The proposal comes less than two years after numerous parks that charge entrance fees became more costly. The parks affected would be Acadia, Arches, Bryce Canyon, Canyonlands, Denali, Glacier, Grand Canyon, Grand Teton, Joshua Tree, Mount Rainier, Olympic, Rocky Mountain, Sequoia and Kings Canyon, Shenandoah, Yellowstone, Yosemite and Zion.
The story said there are 417 national park sites and 118 now charge an entrance fee. The agency is collecting public comment on the proposal through November 23. Visitors learn about the pursuit of gold, but the ones we spoke with Wednesday don't see anything golden about paying more for the country's most popular parks.
Mr Zinke's move comes at a time when the Trump administration has proposed increasing funding for energy projects on public lands like the Keystone XL and Dakota pipelines, but also slashing the Department of the Interior's budget by 12 per cent.
Many are condemning the proposal, saying that it's likely to backfire and would result in lower revenue for the parks, who are already contending with a reduced budget. In 2015 and 2016, the National Park Service announced modest increases to generate more revenue, promising to continue smaller increases through 2018.
Interior Secretary Ryan Zinke has issued a statement to the Associated Press, reading, "We need to have a vision to look at the future of our parks and take action in order to ensure that our grandkids' grandkids will have the same if not better experience than we have today". "Targeted fee increases at some of our most-visited parks will help ensure that they are protected and preserved in perpetuity and that visitors enjoy a world-class experience that mirrors the unbelievable destinations they are visiting".
Critics have also taken to social media, where they outnumbered supporters of the plan by perhaps 2 to 1 on the National Park Service's Facebook page.
"It's way out of line, it's a huge increase, very sudden, with no chance to really comment on it", Smith said.
The Park Service says it expects to raise $70 million a year with the latest proposal for parks mostly in the West.

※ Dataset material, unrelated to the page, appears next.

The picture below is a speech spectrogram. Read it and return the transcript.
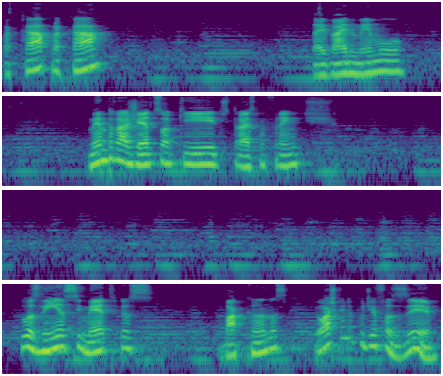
Pra cá, pra cá. Daí vai no mesmo... Mesmo trajeto, só que de trás pra frente. Duas linhas simétricas bacanas. Eu acho que ainda podia fazer...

National parks are free on several government holidays throughout the year including Martin Luther Day and Veterans Day weekend. If the proposal is approved, these rates would apply during the park's busiest five-month period, from January 1 through May 31, and could go into effect as early as 2018, according to the Desert Sun. The administration just proposed a major cut to the National Park Service budget even as parks struggle with billions of dollars in needed repairs.
"It creates so many more problems they haven't thought through", he said.